דוקטורנטים מספרים - Daniela Heller Pearlshtien
Makhtesh Ramon and Amiaz Plain, Southern Israel, as Vicarious Calibration Sites for Hyperspectral Orbital Satellites
Daniela Heller Pearlshtien
Supervisor: Prof. Eyal Ben-Dor
I’m a Remote Sensing Specialist, with more than 15 years’ experience in multispectral and hyperspectral studies. I have worked for both the civilian and defense industries, in a number of different companies. Last year I returned to the university and started my Ph.D. in the remote sensing laboratories, and the geography department, at the Porter School of Environmental Studies. My research is situated in Amiaz Playa and Makhtesh Ramon, in southern Israel, as ideal Vicarious Calibration Sites for spectral hyperspectral orbital sensors.

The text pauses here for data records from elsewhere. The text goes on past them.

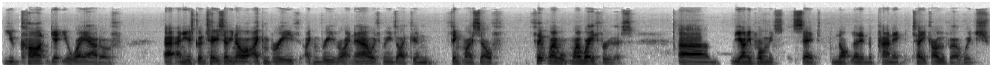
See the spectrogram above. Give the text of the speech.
you can't get your way out of, uh, and you're just going to tell yourself, you know what, I can breathe. I can breathe right now, which means I can think myself, think my my way through this. Um, the only problem is, said, not letting the panic take over, which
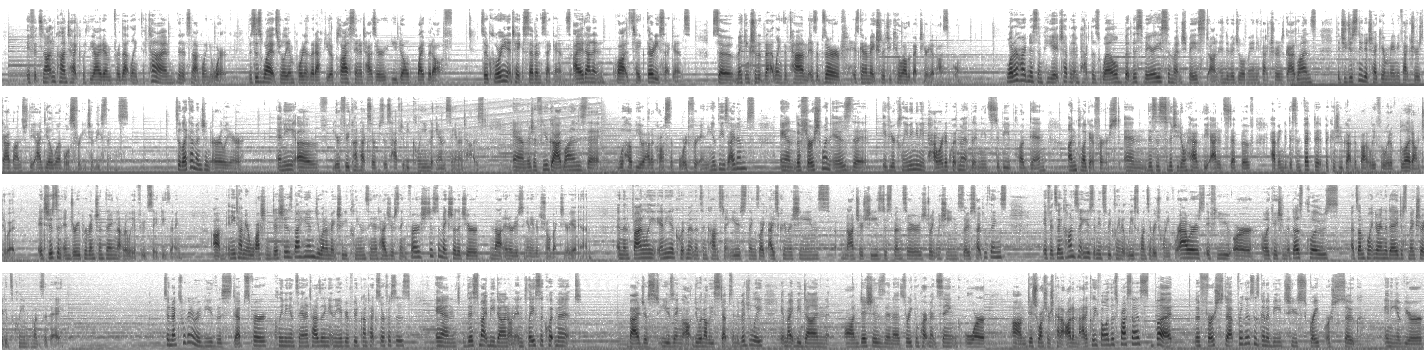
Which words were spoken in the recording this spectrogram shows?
If it's not in contact with the item for that length of time, then it's not going to work. This is why it's really important that after you apply sanitizer, you don't wipe it off. So, chlorine, it takes 7 seconds. Iodine and quats take 30 seconds. So, making sure that that length of time is observed is going to make sure that you kill all the bacteria possible. Water hardness and pH have an impact as well, but this varies so much based on individual manufacturers' guidelines that you just need to check your manufacturer's guidelines for the ideal levels for each of these things. So, like I mentioned earlier, any of your food contact surfaces have to be cleaned and sanitized. and there's a few guidelines that will help you out across the board for any of these items. And the first one is that if you're cleaning any powered equipment that needs to be plugged in, unplug it first. And this is so that you don't have the added step of having to disinfect it because you got the bodily fluid of blood onto it. It's just an injury prevention thing, not really a food safety thing. Um, anytime you're washing dishes by hand, you want to make sure you clean and sanitize your sink first, just to make sure that you're not introducing any additional bacteria in. And then finally, any equipment that's in constant use, things like ice cream machines, nacho cheese dispensers, drink machines, those types of things, if it's in constant use, it needs to be cleaned at least once every 24 hours. If you are a location that does close at some point during the day, just make sure it gets cleaned once a day. So next we're going to review the steps for cleaning and sanitizing any of your food contact surfaces. And this might be done on in-place equipment by just using doing all these steps individually. It might be done on dishes in a three compartment sink or um, dishwashers kind of automatically follow this process. But the first step for this is going to be to scrape or soak any of your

In coming years, new hyperspectral remote satellites (HSR) will be launched into space (e.g. CHIME of ESA, EMIT of NASA, EmMap of DLR, and SHALOM of ISA), while other HSR sensors are already there (e.g., DESIS of DLR, PRISMA of ASI). Vicarious calibration (VC) of satellite sensors is a routine procedure executed by all space agencies during the lifetime of a space mission and it plays a major role in satellite operations. Therefore, space agencies are now seeking appropriate sites that will fulfill the calibration requirement for hyperspectral satellite operation.
The aim of, my Ph.D. research, is to create a new VC protocol for both radiometry and spectral calibration for HSR Satellites; to that end, we will research two sites in southern Israel that can be captured simultaneously in the same overpass. One will be used for radiometric calibration, while the other will measure spectral and thematic calibration. The radiometric calibration site is located at “Amiaz Playa” in the Dead Sea rift. The spectral/thematic calibration site is Makhtesh Ramon (MR). Conducting a hyperspectral airborne campaign using the AISA-FENIXk1 sensor with 420 bands, 375-2500 nm spectral range and 1.5 m spatial resolution, our goal is to capture Amiaz plain and the entire MR area 40x7 km with high spatial and spectral resolution. We will, therefore, develop an extended spectral and thematic database library that will include the mapping of main minerals in MR: iron oxides, clay, carbonates, and gypsum. A protocol for VC spectral and radiometric calibration of satellite images will be developed, operated, and validated on real satellite image and/ or in simulations of the upcoming hyperspectral satellite images.